Bert Roest presents in this volume a comprehensive modern portrayal of the Poor Clares from their foundation through the early-sixteenth century. His task was enormous, as the mostly small monasteries of Poor Clares have no central administration. Even identifying Poor Clares as being an “Order” or a “movement” is debated, and [End Page 778] papal bulls themselves contribute to rather than clarify the confusion, prescribing a variety of Rules to different monasteries, giving and rescinding privileges, and using vocabulary that is canonically ambiguous—such as, should Poor Clares be called “sisters” or “nuns?”
Complexities aside, what Roest accomplishes in Order and Disorder: The Poor Clares between Foundation and Reform is a readable and historically astute rendering of the early history of Franciscan Poor Clare sisters. The first chapter is a review of the history of St. Clare of Assisi and the emergence of the Damianite Order that can be passed over by those who already know this story well. The second chapter—“Damianites, Minoresses, Poor Clares”—is again well known by scholars, but is another attempt to document a movement that evolved even as canonical precepts were trying to catch up. The new material of the volume begins with chapter 3, “The Expansion of the Order until c. 1400,” and outlines the foundations of female Franciscan monasteries throughout Europe until the Observant reforms. Because Poor Clare houses are autonomous rather than centrally governed, each local house must be studied individually before statements regarding regulatory precepts and organizational trends can be deduced. Given that much of the data for this still resides in local archives and requires considerable linguistic skill to negotiate Romance, Germanic, and Eastern European languages, what Roest has done in this chapter is groundbreaking (although the Eastern European sources are still lacking for the most part). Most refreshingly, Roest is humble in his assessments and admits lacunae in records arising from the tragedies of the Hundred Years’ War, the Wars of Religion, the Napoleonic Wars, the French Revolution, and, of course, the catastrophic destruction of the World Wars. Because Poor Clare sisters often reside in small local monasteries, these houses, along with their records, frequently suffered the same fates in the previously mentioned disasters as the local populations. Sadly, the maps illustrating the spread of Poor Clare monasteries throughout Europe are poorly reproduced in this text, and no photos are included—a missed opportunity.

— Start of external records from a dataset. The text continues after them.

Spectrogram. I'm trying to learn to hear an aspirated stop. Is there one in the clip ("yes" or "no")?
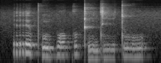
yes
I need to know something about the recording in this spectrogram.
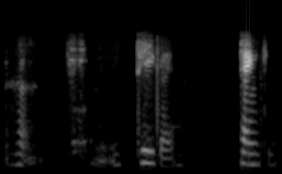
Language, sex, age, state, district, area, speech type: Marathi, male, 18-30, Maharashtra, Wardha, rural, conversation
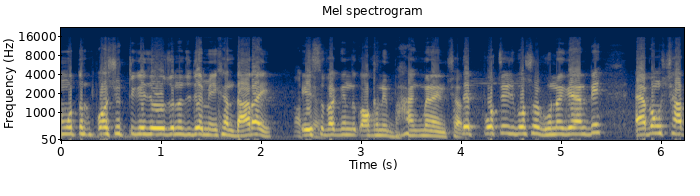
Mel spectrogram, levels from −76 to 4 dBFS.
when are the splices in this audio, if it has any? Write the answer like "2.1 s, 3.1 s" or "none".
3.9 s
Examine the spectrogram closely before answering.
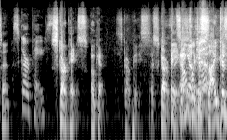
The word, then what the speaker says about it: Scarpace: me with your last name how do you pronounce that scarpace scarpace okay scarpace scarp because if you want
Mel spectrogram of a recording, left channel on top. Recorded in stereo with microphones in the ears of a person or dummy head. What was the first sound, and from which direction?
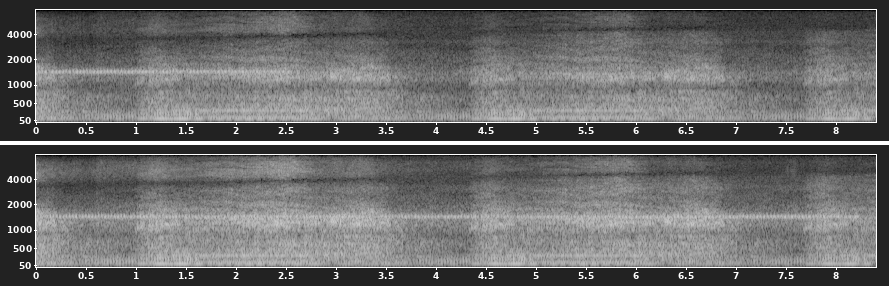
A vehicle, 25° right (ahead or behind).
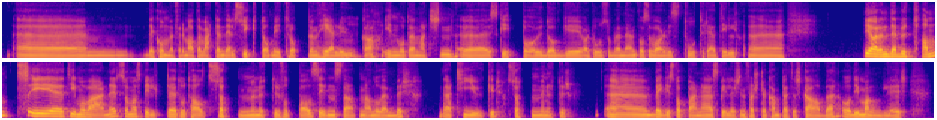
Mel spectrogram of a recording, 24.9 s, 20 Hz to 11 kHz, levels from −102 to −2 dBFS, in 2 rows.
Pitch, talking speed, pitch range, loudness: 105 Hz, 165 wpm, 100-115 Hz, -25 LUFS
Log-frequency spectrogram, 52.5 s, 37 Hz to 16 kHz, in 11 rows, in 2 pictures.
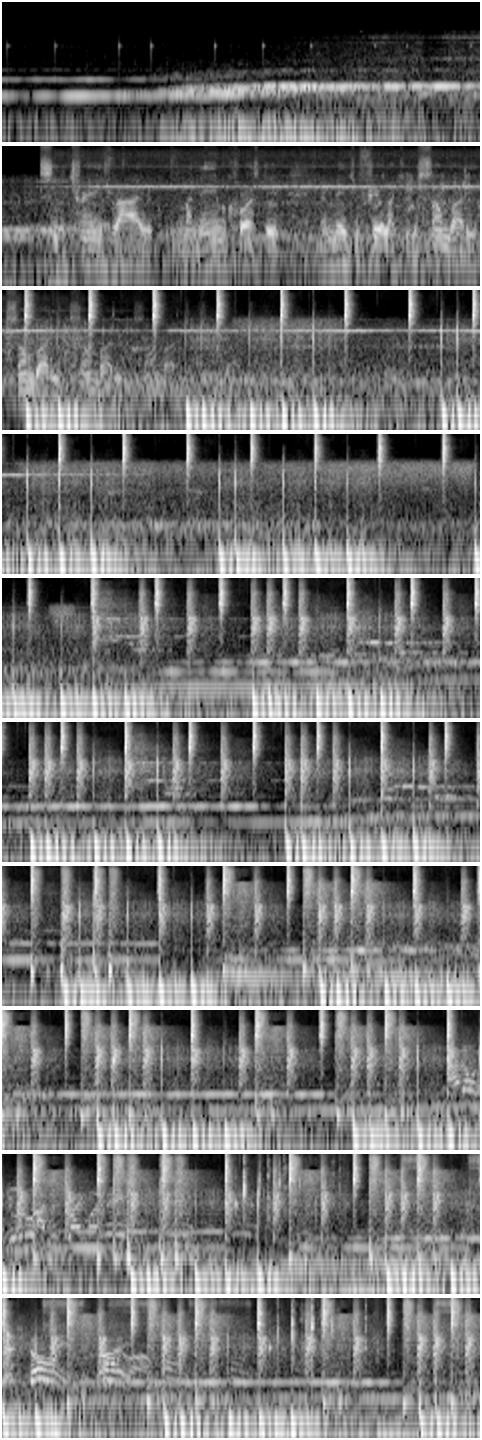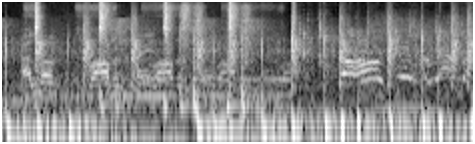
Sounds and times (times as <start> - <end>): Music: 0.0 - 52.5.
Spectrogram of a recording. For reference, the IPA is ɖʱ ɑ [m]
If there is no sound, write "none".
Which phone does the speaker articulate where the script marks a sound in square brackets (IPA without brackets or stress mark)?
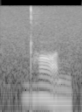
n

In chapter 4, “Implementing Reforms,” Roest takes on the imposing challenge of attempting to classify religious houses of Franciscan sisters under various Franciscan reforms. The author admits that this chapter is but an outline to introduce readers to the various reforms of the Poor Clares throughout Europe, but the chapter serves as an unparalleled starting point for further research on this topic. The chapter offers snapshots in reforms originating in Castile, Burgundy, Italy, Spain, Alsace, Germany, Austria, and the Low Countries. What Roest does in his text is keep his eyes fixed on the sisters, rather than the friars, in the study of these reforms—a refreshing reprieve. The last two chapters outline the socio-religious and economic realities of various houses and the artistic contributions of Poor Clare sisters. These chapters again serve as a stepping-stone for further research.
All in all, Roest’s text is a superb introduction to those who wish to understand the development of the Order of Poor Clares. Readers should understand that this history is complex and local, and take Roest’s own cautions concerning the tentativeness of his assessments to heart. That being said, it is magnificent that Franciscan women [End Page 779] have with this text a more comprehensive view of their past, with a blueprint that will certainly focus scholarly work for the foreseeable future.